One day Cynthia took me to the Sisters of Bethlehem of the Assumption of the Virgin and of St. Bruno, which turned out to be a real highlight of the trip (photos). The Little Sisters of Bethlehem is an eremitical monastery, i.e. the sisters are hermits. Each nun lives in her own small hermitage, each connected by a cloister that leads to the chapel. It is an intense and gorgeous place. The chapel and land are beautiful.


The unstaffed gift shop is full of art the sisters create for the love of God. The handmade medallions, icons, statues, rosaries, dishware, and other works of art can be paid for by check through a hole in the wall. As the sisters don’t speak, we were left to wonder around (<–that was a slip but a nice one) on our own. It was magical. Cynthia, who’s lived in Livingston Manor since 2005, only learned of the monastery this year when an airbnb guest wanted to visit. It really is a must see. They also have guest hermitages for about $75/night. Find out more about it here at (?). The unexpected visit here made the trip. One of those very human experiences you don’t expect but cherish when it comes.

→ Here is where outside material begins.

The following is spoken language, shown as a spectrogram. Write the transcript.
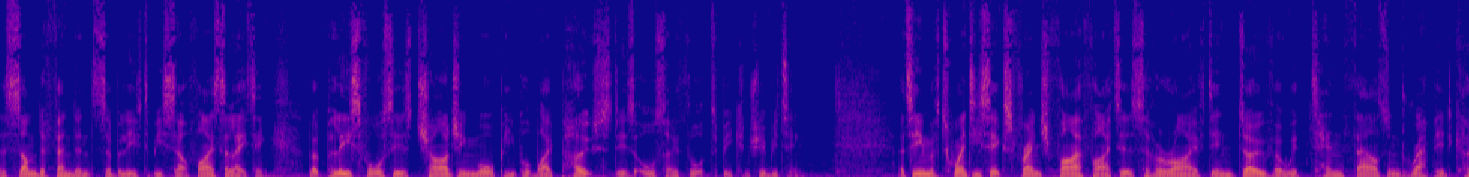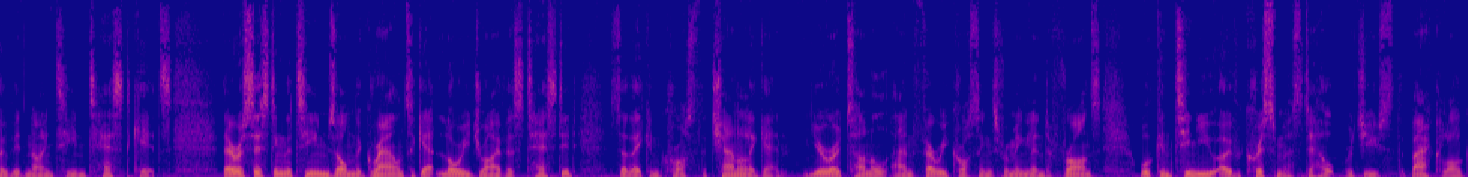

US7All week I’d known a woman and her daughter would arrive on Friday, toward the end of my stay, as would Cynthia’s son. Thursday, Cynthia told me that the woman was also a yoga teacher from NYC. Maybe I knew her?

I explained that there are thousands of yoga teachers in NYC, that it was unlikely.

Friday morning, Cynthia told me the guest’s name is Lori, “L-O-R-I,” she spelled.

Hmmm. I emailed my teacher.

“Omg! Are you with Cynthia through airbnb?!!! Will you still be there when we get there tonite? That would be SO great!” she replied back.

It was.

Some more photos from Livingston Manor for your viewing pleasure:

Cynthia selecting fresh trout at Main Street Market

Cynthia selecting fresh trout at Main Street Market

Pickle selection at Peck's Market

Pickle selection at Peck’s Market

House in town with lots of good stuff on porch

House in town with lots of good stuff on porch

Lori & Ruby, Hanging out on Main Street

Lori & Ruby, Hanging out on Main Street

Leave a Reply